* In Kentucky, the “Fancy Farm” gathering is a major political event, and Howard Fineman has a good piece reporting from the scene and getting inside Alison Lundergan Grimes’ game plan against Mitch McConnell. As Fineman notes, Grimes is showing that she can be every bit as mean and nasty as her opponent, but there’s a lot more to it than that:

Her campaign strategy boils down to one essential point: destroying McConnell if she can. Her own position papers and proposals exist, and are standard and unremarkable for a Democrat: an increase in the minimum wage, pay equity for women, organizing rights for unions, and so on. But her campaign team is looking at numbers that tell them that once they get her “positives” and her name recognition as high as possible, the last months of the race will be devoted to attacking McConnell as old, out of touch, morally bankrupt and destined for the slag heap.

And to pursue that strategy requires the remorseless approach Grimes is taking.

Even her “positive” TV spots contain tough comparisons with McConnell.

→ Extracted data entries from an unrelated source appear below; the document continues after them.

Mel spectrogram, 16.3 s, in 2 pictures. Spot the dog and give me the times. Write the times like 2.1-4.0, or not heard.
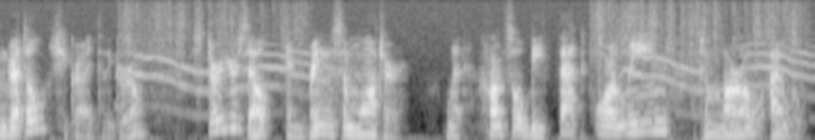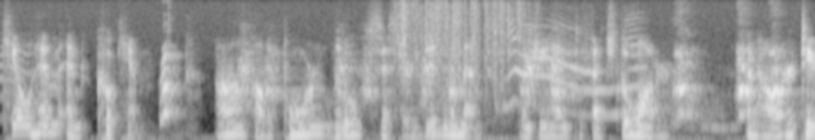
9.7-16.2.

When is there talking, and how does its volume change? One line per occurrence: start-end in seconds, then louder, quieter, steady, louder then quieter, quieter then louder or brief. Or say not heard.
0.0-16.2 steady.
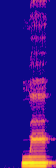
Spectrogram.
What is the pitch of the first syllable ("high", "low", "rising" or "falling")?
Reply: high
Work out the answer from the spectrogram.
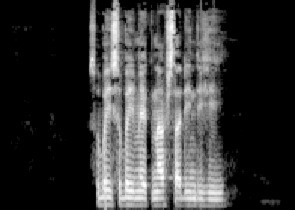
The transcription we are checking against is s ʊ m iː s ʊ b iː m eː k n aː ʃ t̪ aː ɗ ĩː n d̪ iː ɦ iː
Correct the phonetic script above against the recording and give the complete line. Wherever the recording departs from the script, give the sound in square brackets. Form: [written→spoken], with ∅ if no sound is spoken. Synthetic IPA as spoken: s ʊ [m→b] iː s ʊ b iː m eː k n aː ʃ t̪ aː ɗ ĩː n d̪ iː ɦ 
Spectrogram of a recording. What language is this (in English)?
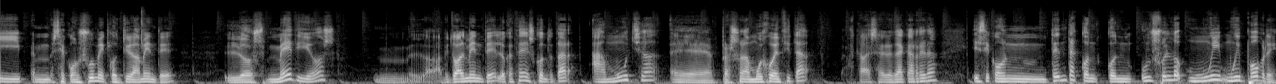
Spanish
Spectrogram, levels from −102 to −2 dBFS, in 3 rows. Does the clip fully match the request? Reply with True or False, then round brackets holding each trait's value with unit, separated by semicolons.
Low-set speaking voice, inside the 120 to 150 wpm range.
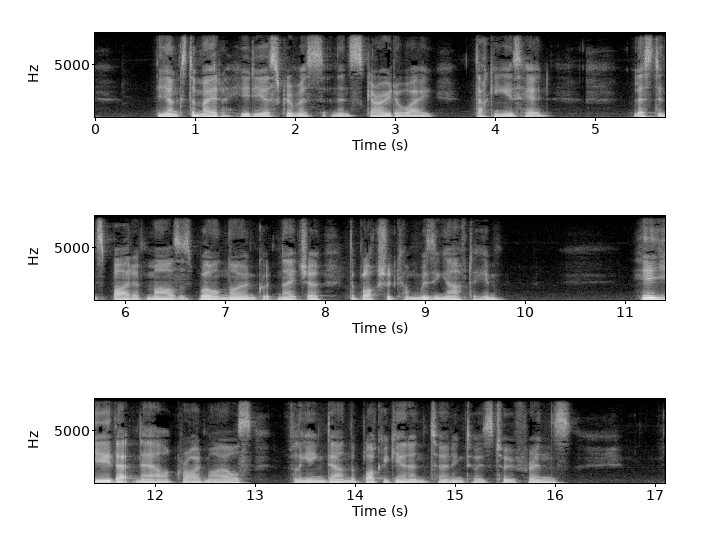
False (100 Hz; 160 wpm)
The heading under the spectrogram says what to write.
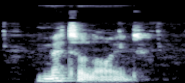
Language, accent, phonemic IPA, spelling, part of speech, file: English, Southern England, /ˈmɛtəlɔɪd/, metalloid, noun / adjective, LL-Q1860 (eng)-metalloid.wav
- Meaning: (noun) An element, such as silicon or germanium, intermediate in properties between that of a metal and a nonmetal; especially an elemental semiconductor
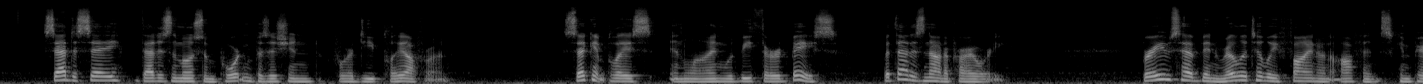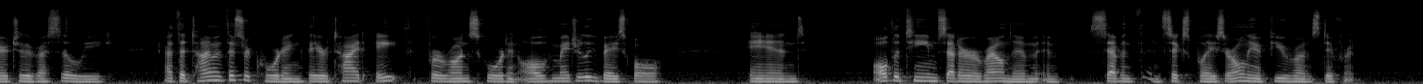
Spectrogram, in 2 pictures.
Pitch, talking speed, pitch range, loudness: 135 Hz, 170 wpm, 130-155 Hz, -32 LUFS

Her team is now saving some of its money for an all-out negative assault come the fall. She plans to continue and even increase the pace of her travel around the state, not only to meet more voters face to face, but also to contrast her youth, vigor and camera-friendliness with the demeanor of her senior citizen foe.

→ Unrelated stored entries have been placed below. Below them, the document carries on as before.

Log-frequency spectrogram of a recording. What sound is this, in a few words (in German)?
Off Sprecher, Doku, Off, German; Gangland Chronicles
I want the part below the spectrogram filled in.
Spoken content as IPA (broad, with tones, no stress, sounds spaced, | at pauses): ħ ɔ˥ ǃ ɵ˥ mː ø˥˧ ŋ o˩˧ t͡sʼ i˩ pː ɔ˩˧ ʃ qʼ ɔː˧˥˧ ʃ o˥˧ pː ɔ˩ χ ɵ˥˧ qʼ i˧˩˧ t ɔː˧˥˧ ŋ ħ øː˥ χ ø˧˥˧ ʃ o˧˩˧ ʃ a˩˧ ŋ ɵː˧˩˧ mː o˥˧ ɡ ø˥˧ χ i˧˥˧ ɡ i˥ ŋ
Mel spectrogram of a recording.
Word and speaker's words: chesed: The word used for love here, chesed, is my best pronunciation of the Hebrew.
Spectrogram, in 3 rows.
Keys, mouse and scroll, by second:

* Meanwhile, Democrats still love, love, love the quote from McConnell where he said it wasn’t his job to create jobs. They’re using it again in this tough new ad that also hits McConnell for being in Washington for three decades.

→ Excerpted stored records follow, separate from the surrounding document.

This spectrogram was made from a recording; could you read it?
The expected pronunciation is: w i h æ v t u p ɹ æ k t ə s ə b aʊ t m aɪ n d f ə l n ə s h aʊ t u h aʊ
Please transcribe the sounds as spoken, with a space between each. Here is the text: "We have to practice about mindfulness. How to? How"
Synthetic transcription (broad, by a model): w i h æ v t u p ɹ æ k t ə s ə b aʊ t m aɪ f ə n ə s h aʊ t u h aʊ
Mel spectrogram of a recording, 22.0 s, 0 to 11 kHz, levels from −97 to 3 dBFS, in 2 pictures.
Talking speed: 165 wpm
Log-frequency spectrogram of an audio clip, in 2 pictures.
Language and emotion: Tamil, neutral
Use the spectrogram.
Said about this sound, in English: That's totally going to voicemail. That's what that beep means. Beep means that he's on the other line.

* Politifact looks at a Dem ad accusing Iowa GOP Senate candidate Joni Ernst of not supporting a national minimum wage, and finds that the ad is “Mostly True.” The race with Bruce Braley is a dead heat, but Dems believe voters have not been introduced to her ideologically extreme positions, so expect more of this.

* The latest poll of the Wisconsin governor’s race shows Scott Walker and his opponent Mary Burke in a dead heat at 47 percent apiece. And as it happens, the Huffpost average has Walker leading by only 2.4 points, so this seems like a real race.

* Ed Kilgore has a good post spelling out the key historical context that explains just what the House GOP vote to deport the DREAMers really means:

To grasp how fateful a step this was, you have to think back to the summer of 2012, when President Obama announced DACA in an action that was universally understood as a preemption of a pending GOP initiative being crafted by Sen. Marco Rubio for the relief not just of DREAMers, but of presidential candidate Mitt Romney, who was trying to find something to embrace to offset the “self-deportation” position he had embraced during the primary season. Had Obama not announced DACA, its substance would have probably become the dominant GOP position. Now House Republicans have officially moved far to the right of where they were the day before DACA was announced, and…well to the right of Romney ’12.

Just think about how far to the right they’ll move by 2016.

* Scott Bland and Alex Roarty have an excellent report on how this and other similar votes show House Republicans effectively sabotaging the GOP’s chances in 2016, and even some Republicans are willing to go on record expressing their concerns.

* John Harwood documents that multiple GOP candidates are backing off the argument over social issues, and shows how that represents a remarkable turn of fortunes in an area where Republicans had successfully driven a wedge against Dems for so long.

* A lot of people called for CIA chief John Brennan’s firing after it was revealed Brennan lied about CIA spying on Senators. Jonathan Bernstein has a persuasive deconstruction of President Obama’s puzzling decision to stand behind Brennan.

* Is it about time for a revival of the old favorite “Waiting for Godot-berg”? Why yes it is: The Hill revives this yet again, insisting that Republicans are really truly convinced that Dems are finally going to lose Jewish voters, this time because of the Gaza crisis.

The only problem is that the overwhelming majority of American Jews are…liberals! They’re not going to vote for the party they disagree with on every single issue just because Sarah Palin puts on an Israeli flag pin. But go ahead, keep hoping.

* When Laura Ingraham tells you you’re “a little out there,” you’re probably pretty far out there. That’s what she said to Alabama GOP Rep. Mo Brooks, who told her all this talk of Republicans alienating Hispanic voters is hooey: “This is a part of the war on whites that’s being launched by the Democratic Party.”

* In other news of GOP inclusiveness, Sahil Kapur reports that Mississippi Rep. Steven Palazzo sent every member of Congress a copy of the Bible, because 1) it’s so hard to find a Bible these days, so most probably don’t have one, and 2) if a member is struggling over how to vote on the tariff on Mongolian beets, the answer can probably be found in scripture.

* And former White House Press Secretary James Brady died today at age 73. After being shot by a would-be assassin trying to kill his boss, Brady became a lifelong advocate for gun control. It’s worth recalling that one very famous Hollywood liberal tried to exploit Brady’s shooting in order to take your guns away.

The Hollywood liberal in question? Ronald Reagan.

What else?